The second way in which churches can change their small groups into missional community groups is to provide some sort of boot camp. These boot camps are designed to provide training for small group leaders and coaches. House suggests a seven week program and gives the entire outline of what they do at Mars Hill Church. This chapter of the book is worth the cost of the book alone.
If churches were to take seriously what House proposes in Community then they will be forever changed. House is right when he says,
Transformational, life-filled community in a culture of quick fixes is hard to come by. Effecting change will take commitment, hard work, and patience. Changing the culture of community in your church will require a constant plan that starts with repentance on the part of the church and dependence on the Holy Spirit to impart change in our hearts (p. 192).
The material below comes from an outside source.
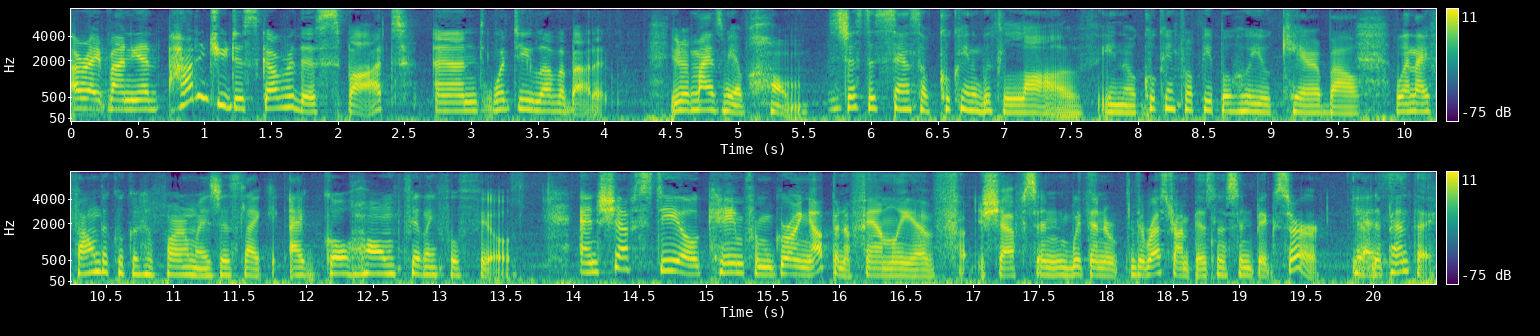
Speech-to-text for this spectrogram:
All right, Vanya, how did you discover this spot and what do you love about it? It reminds me of home. It's just a sense of cooking with love, you know, cooking for people who you care about. When I found the Cook and Her Farmer, it's just like I go home feeling fulfilled. And Chef Steele came from growing up in a family of chefs and within a, the restaurant business in Big Sur, yes. Nepenthe.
Change is never easy for churches but it is the power of the gospel that enables us to change our individualistic and pragmatic small groups into community groups that function out of conviction and mission. Community will forever change how you view your small group and make you ask yourself how you can begin to make the change.
NOTE: This book was provided for free and I was under no obligation to provide a favorable review.